Stored data:
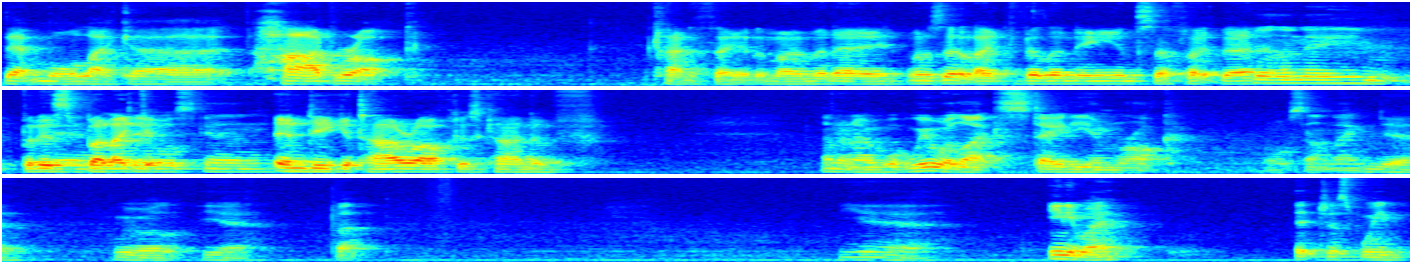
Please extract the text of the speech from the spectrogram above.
that more like a hard rock kind of thing at the moment. Eh, what is it like villainy and stuff like that? Villainy, But it's- but like-. Indie guitar rock is kind of I don't know. We were like stadium rock or something. yeah. We were, yeah, but yeah. Anyway, it just went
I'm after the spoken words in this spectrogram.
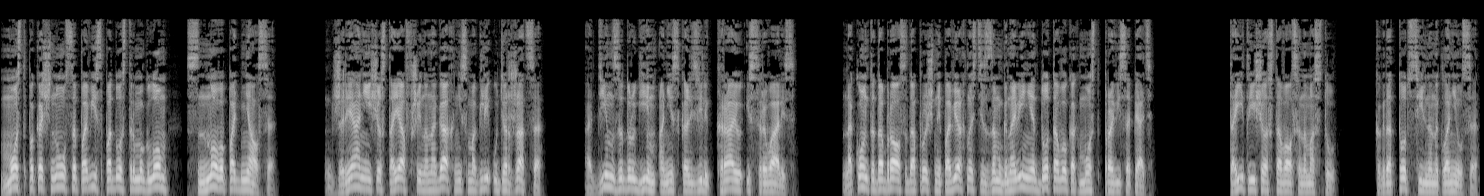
Мост покачнулся, повис под острым углом, снова поднялся. Джериане, еще стоявшие на ногах, не смогли удержаться — один за другим они скользили к краю и срывались. Наконта добрался до прочной поверхности за мгновение до того, как мост провис опять. Таита еще оставался на мосту, когда тот сильно наклонился.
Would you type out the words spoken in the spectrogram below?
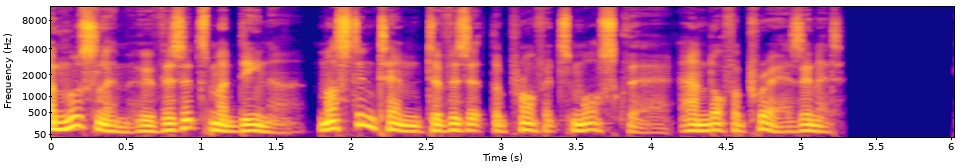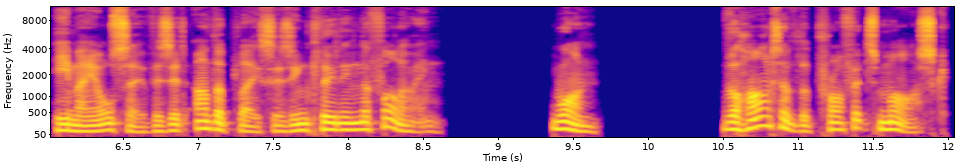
A Muslim who visits Medina must intend to visit the Prophet's mosque there and offer prayers in it. He may also visit other places, including the following 1. The heart of the Prophet's mosque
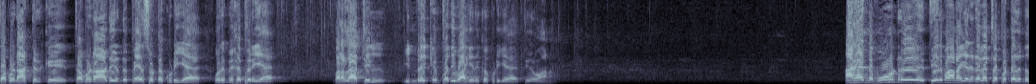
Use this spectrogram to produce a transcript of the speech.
தமிழ்நாட்டிற்கு தமிழ்நாடு என்று பெயர் சூட்டக்கூடிய ஒரு மிகப்பெரிய வரலாற்றில் இன்றைக்கும் பதிவாகி இருக்கக்கூடிய தீர்மானம். ஆக இந்த மூன்று தீர்மானங்கள் நிறைவேற்றப்பட்டது என்று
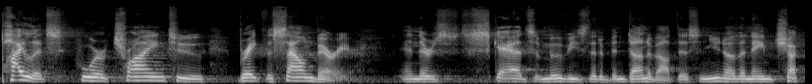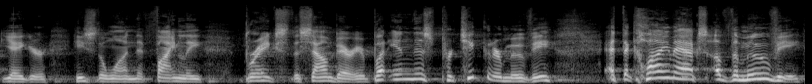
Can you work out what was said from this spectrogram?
pilots who are trying to break the sound barrier. And there's scads of movies that have been done about this. And you know the name Chuck Yeager. He's the one that finally breaks the sound barrier. But in this particular movie, at the climax of the movie,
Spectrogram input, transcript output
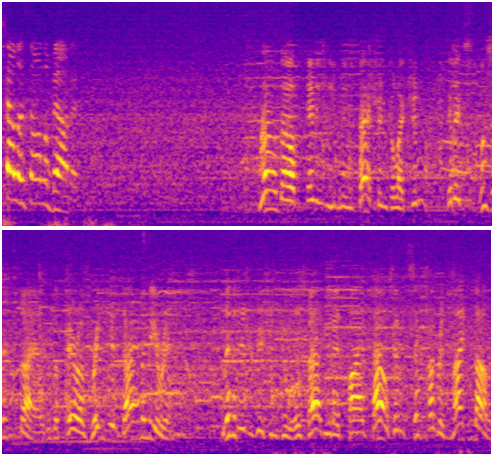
Tell us all about it. Round out any evening fashion collection in exquisite style with a pair of radiant diamond earrings. Limited edition jewels valued at $5,690.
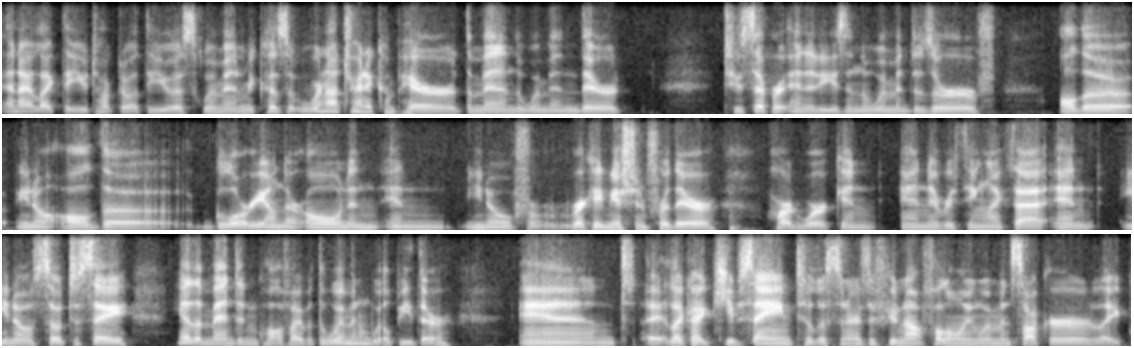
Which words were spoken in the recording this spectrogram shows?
and I like that you talked about the U.S. women because we're not trying to compare the men and the women. They're two separate entities, and the women deserve all the you know all the glory on their own, and and you know for recognition for their hard work and and everything like that. And you know, so to say, yeah, the men didn't qualify, but the women will be there. And eh, like I keep saying to listeners, if you're not following women's soccer, like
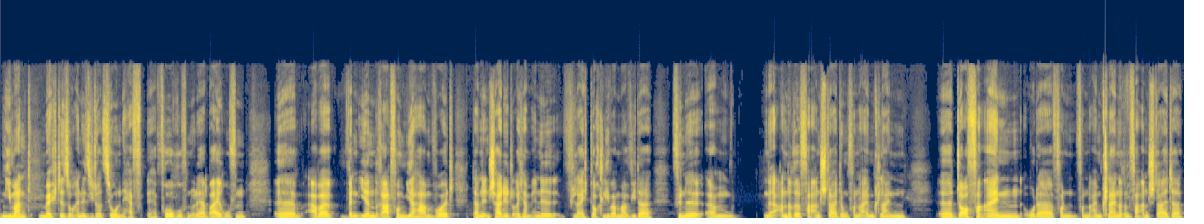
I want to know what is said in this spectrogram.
niemand möchte so eine Situation her hervorrufen oder herbeirufen. Äh, aber wenn ihr einen Rat von mir haben wollt, dann entscheidet euch am Ende vielleicht doch lieber mal wieder für eine, ähm, eine andere Veranstaltung von einem kleinen äh, Dorfverein oder von, von einem kleineren Veranstalter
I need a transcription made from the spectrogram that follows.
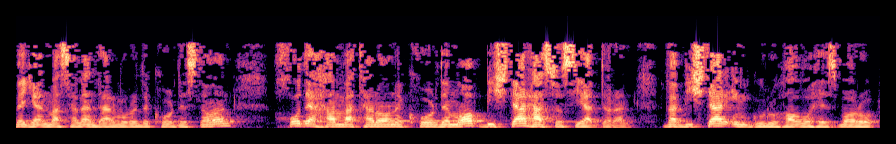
بگن مثلا در مورد کردستان خود هموطنان کرد ما بیشتر حساسیت دارن و بیشتر این گروه ها و حزبا رو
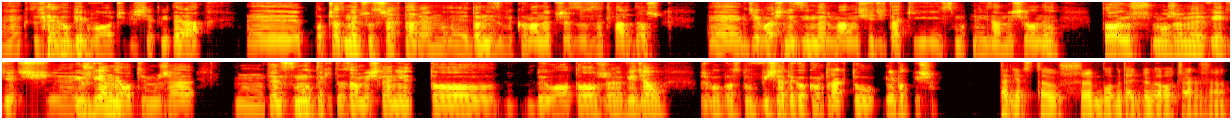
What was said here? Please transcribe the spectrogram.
e, które obiegło oczywiście Twittera e, podczas meczu z Szachtarem e, Donieck wykonane przez Zuzę Twardosz, e, gdzie właśnie Zimmerman siedzi taki smutny i zamyślony, to już możemy wiedzieć, e, już wiemy o tym, że mm, ten smutek i to zamyślenie to było to, że wiedział, że po prostu w Wiśle tego kontraktu nie podpisze. Tak jest, to już e, było widać w jego oczach, że,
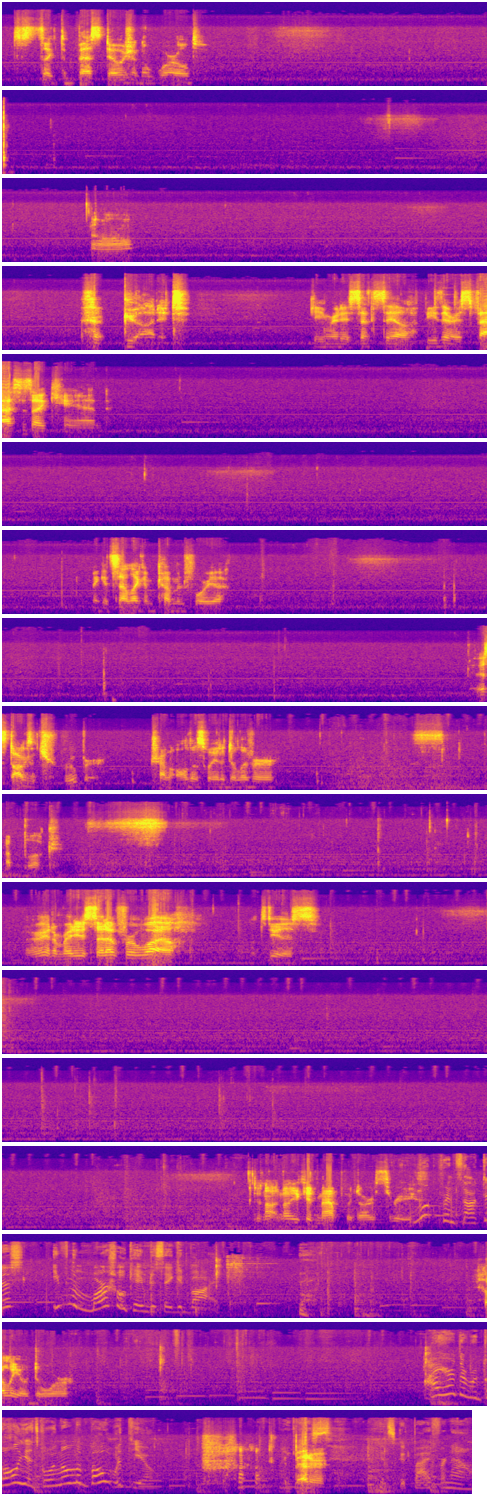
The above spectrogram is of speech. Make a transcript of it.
It's like the best Doge in the world. Got it. Getting ready to set sail. Be there as fast as I can. Make it sound like I'm coming for you. This dog's a trooper. Travel all this way to deliver a book. Alright, I'm ready to set up for a while. Let's do this. Did not know you could map with R3. Look, Prince Noctis, even the marshal came to say goodbye. Heliodor. I heard the Regalia's going on the boat with you. You better. It's goodbye for now.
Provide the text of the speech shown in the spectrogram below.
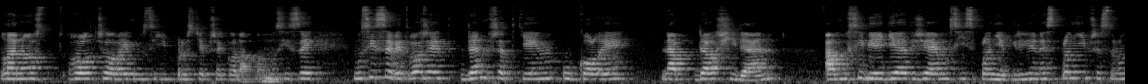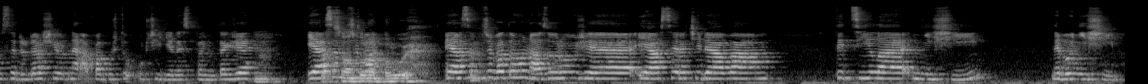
lenost hold člověk musí prostě překonat. No. Hmm. Musí, si, musí si vytvořit den předtím úkoly na další den a musí vědět, že je musí splnit. Když je nesplní, přesunou se do dalšího dne a pak už to určitě nesplní. Takže hmm já, jsem třeba, já jsem třeba toho názoru, že já si radši dávám ty cíle nižší, nebo nižší.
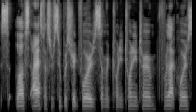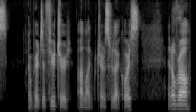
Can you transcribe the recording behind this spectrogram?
a lot of aspects were super straightforward. Summer 2020 term for that course compared to future online terms for that course. And overall,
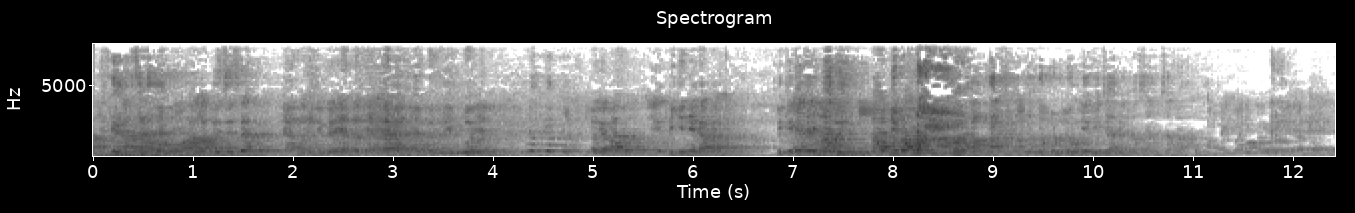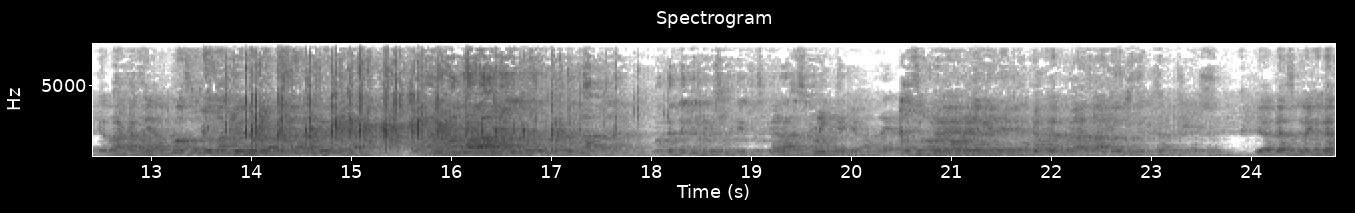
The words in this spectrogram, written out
Kalau di season jangan juga ya ternyata kan ribu ya. Oke mas, bikinnya kapan? Bikinnya dari pagi. Tadi sempat mendung-mendung jadi cari perasaan cerah. Kita kasih aplaus untuk Mas Beno hasilnya. Ya Pak, itu seperti itu. Sekarang spring ya Jakarta ya. Spring. Spring ya. Ya ada spring dan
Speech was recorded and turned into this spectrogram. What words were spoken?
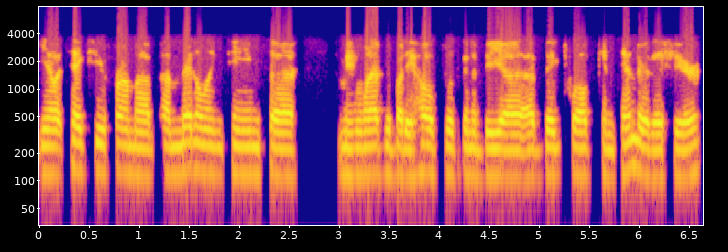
you know, it takes you from a, a middling team to, I mean, what everybody hoped was going to be a, a Big 12 contender this year,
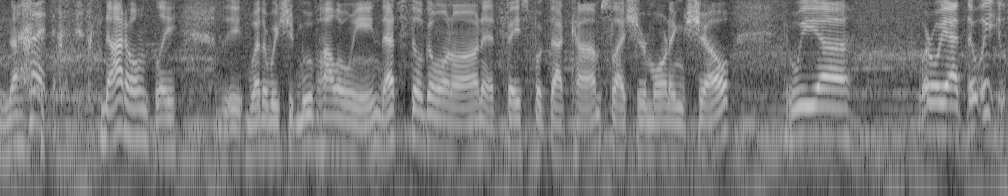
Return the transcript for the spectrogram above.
Not, not only the, whether we should move Halloween, that's still going on at facebook.com slash your morning show. We, uh, where are we at? The, we, do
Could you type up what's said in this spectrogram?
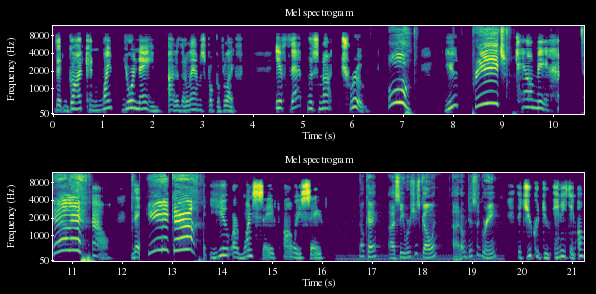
that God can wipe your name out of the Lamb's book of life. If that was not true, Ooh, you preach. Tell me how, tell it how that get it, girl. You are once saved, always saved. Okay, I see where she's going. I don't disagree. That you could do anything. Oh,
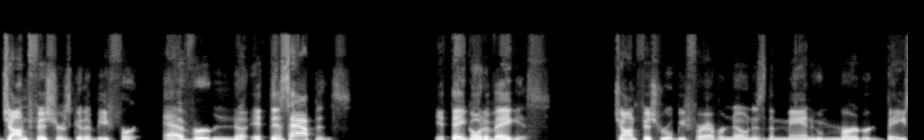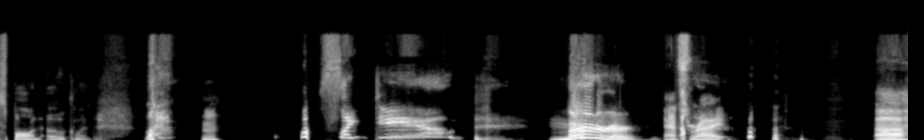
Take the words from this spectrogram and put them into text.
John Fisher is going to be forever. No- if this happens, if they go to Vegas, John Fisher will be forever known as the man who murdered baseball in Oakland. Like, hmm? it's like, damn, murderer. That's right. uh, I'm,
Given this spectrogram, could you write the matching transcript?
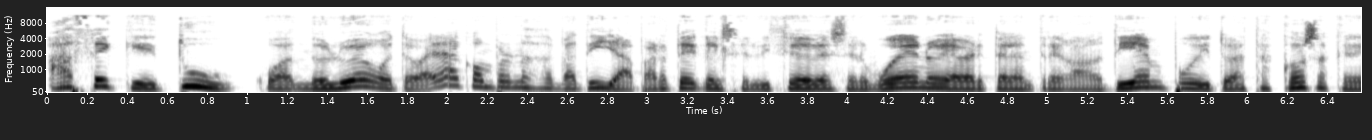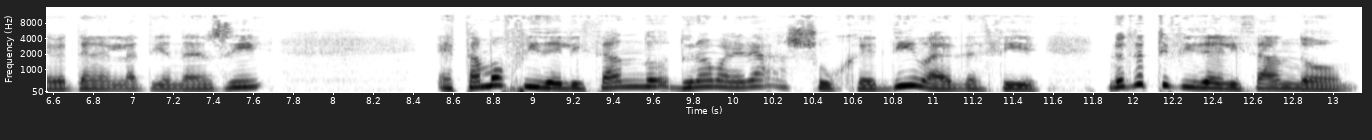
hace que tú, cuando luego te vayas a comprar una zapatilla, aparte de que el servicio debe ser bueno y haberte la entregado a tiempo y todas estas cosas que debe tener la tienda en sí, estamos fidelizando de una manera subjetiva. Es decir, no te estoy fidelizando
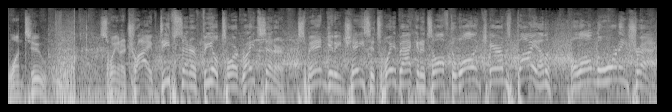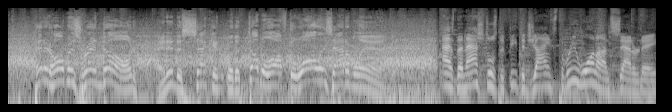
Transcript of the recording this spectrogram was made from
one-two. Swinging a drive, deep center field toward right center. Span giving chase, it's way back and it's off the wall, and Karams by him along the warning track. Headed home is Rendon, and into second with a double off the wall is Adam Lind. As the Nationals defeat the Giants 3 1 on Saturday,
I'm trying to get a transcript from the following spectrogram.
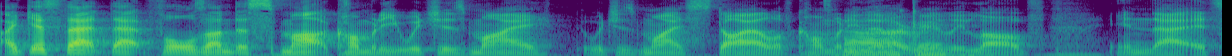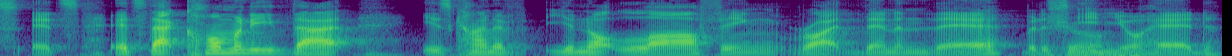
I guess that that falls under smart comedy, which is my which is my style of comedy Ah, that okay. I really love. In that it's it's it's that comedy that is kind of you're not laughing right then and there, but it's in your head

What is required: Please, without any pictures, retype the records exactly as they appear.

Answer space:
Please extract the text of the speech from the spectrogram above.
that more like a hard rock kind of thing at the moment. Eh, what is it like villainy and stuff like that? Villainy, But it's- but like-. Indie guitar rock is kind of I don't know. We were like stadium rock or something. yeah. We were, yeah, but yeah. Anyway, it just went
I'm after the spoken words in this spectrogram.
Мост покачнулся, повис под острым углом, снова поднялся. Джериане, еще стоявшие на ногах, не смогли удержаться — один за другим они скользили к краю и срывались. Наконта добрался до прочной поверхности за мгновение до того, как мост провис опять. Таита еще оставался на мосту, когда тот сильно наклонился.
Would you type out the words spoken in the spectrogram below?
A Muslim who visits Medina must intend to visit the Prophet's mosque there and offer prayers in it. He may also visit other places, including the following 1. The heart of the Prophet's mosque
Use this spectrogram to produce a transcript of the speech.
தமிழ்நாட்டிற்கு தமிழ்நாடு என்று பெயர் சூட்டக்கூடிய ஒரு மிகப்பெரிய வரலாற்றில் இன்றைக்கும் பதிவாகி இருக்கக்கூடிய தீர்மானம். ஆக இந்த மூன்று தீர்மானங்கள் நிறைவேற்றப்பட்டது என்று
Can you work out what was said from this spectrogram?
pilots who are trying to break the sound barrier. And there's scads of movies that have been done about this. And you know the name Chuck Yeager. He's the one that finally breaks the sound barrier. But in this particular movie, at the climax of the movie,
Spectrogram input, transcript output
Tell us all about it. Round out any evening fashion collection in exquisite style with a pair of radiant diamond earrings. Limited edition jewels valued at $5,690.
Which words were spoken in the recording this spectrogram shows?
and I like that you talked about the U.S. women because we're not trying to compare the men and the women. They're two separate entities, and the women deserve all the you know all the glory on their own, and and you know for recognition for their hard work and and everything like that. And you know, so to say, yeah, the men didn't qualify, but the women will be there. And eh, like I keep saying to listeners, if you're not following women's soccer, like
I want to know what is said in this spectrogram.
niemand möchte so eine Situation her hervorrufen oder herbeirufen. Äh, aber wenn ihr einen Rat von mir haben wollt, dann entscheidet euch am Ende vielleicht doch lieber mal wieder für eine, ähm, eine andere Veranstaltung von einem kleinen äh, Dorfverein oder von, von einem kleineren Veranstalter
I need a transcription made from the spectrogram that follows.
بگن مثلا در مورد کردستان خود هموطنان کرد ما بیشتر حساسیت دارن و بیشتر این گروه ها و حزبا رو
What was said here? Please transcribe the spectrogram.
e, które obiegło oczywiście Twittera e, podczas meczu z Szachtarem e, Donieck wykonane przez Zuzę Twardosz, e, gdzie właśnie Zimmerman siedzi taki smutny i zamyślony, to już możemy wiedzieć, e, już wiemy o tym, że mm, ten smutek i to zamyślenie to było to, że wiedział, że po prostu w Wiśle tego kontraktu nie podpisze. Tak jest, to już e, było widać w jego oczach, że,
The above spectrogram is of speech. Make a transcript of it.
It's like the best Doge in the world. Got it. Getting ready to set sail. Be there as fast as I can. Make it sound like I'm coming for you. This dog's a trooper. Travel all this way to deliver a book. Alright, I'm ready to set up for a while. Let's do this. Did not know you could map with R3. Look, Prince Noctis, even the marshal came to say goodbye. Heliodor. I heard the Regalia's going on the boat with you. You better. It's goodbye for now.
Provide the text of the speech shown in the spectrogram below.
lenost hold člověk musí prostě překonat. No. Hmm. Musí, si, musí si vytvořit den předtím úkoly na další den a musí vědět, že je musí splnit. Když je nesplní, přesunou se do dalšího dne a pak už to určitě nesplní. Takže hmm já, jsem třeba, já jsem třeba toho názoru, že já si radši dávám ty cíle nižší, nebo nižší.
Can you transcribe the recording behind this spectrogram?
a lot of aspects were super straightforward. Summer 2020 term for that course compared to future online terms for that course. And overall,
The words in this spectrogram, written out
Kalau di season jangan juga ya ternyata kan ribu ya. Oke mas, bikinnya kapan? Bikinnya dari pagi. Tadi sempat mendung-mendung jadi cari perasaan cerah. Kita kasih aplaus untuk Mas Beno hasilnya. Ya Pak, itu seperti itu. Sekarang spring ya Jakarta ya. Spring. Spring ya. Ya ada spring dan
Speech was recorded and turned into this spectrogram. What words were spoken?
you know, it takes you from a, a middling team to, I mean, what everybody hoped was going to be a, a Big 12 contender this year,
Return the transcript for the spectrogram above.
Not, not only the, whether we should move Halloween, that's still going on at facebook.com slash your morning show. We, uh, where are we at? The, we, do
Could you type up what's said in this spectrogram?
that God can wipe your name out of the Lamb's book of life. If that was not true, Ooh, you preach. Tell me how, tell it how that get it, girl. You are once saved, always saved. Okay, I see where she's going. I don't disagree. That you could do anything. Oh,
Take the words from this spectrogram and put them into text.
John Fisher is going to be forever. No- if this happens, if they go to Vegas, John Fisher will be forever known as the man who murdered baseball in Oakland. Like, hmm? it's like, damn, murderer. That's right. uh, I'm,
Given this spectrogram, could you write the matching transcript?
hace que tú, cuando luego te vayas a comprar una zapatilla, aparte de que el servicio debe ser bueno y haberte la entregado a tiempo y todas estas cosas que debe tener la tienda en sí, estamos fidelizando de una manera subjetiva. Es decir, no te estoy fidelizando
Transcript of the recording this spectrogram was made from
one-two. Swinging a drive, deep center field toward right center. Span giving chase, it's way back and it's off the wall, and Karams by him along the warning track. Headed home is Rendon, and into second with a double off the wall is Adam Lind. As the Nationals defeat the Giants 3 1 on Saturday,
I'm trying to get a transcript from the following spectrogram.
I guess that that falls under smart comedy, which is my which is my style of comedy Ah, that okay. I really love. In that it's it's it's that comedy that is kind of you're not laughing right then and there, but it's in your head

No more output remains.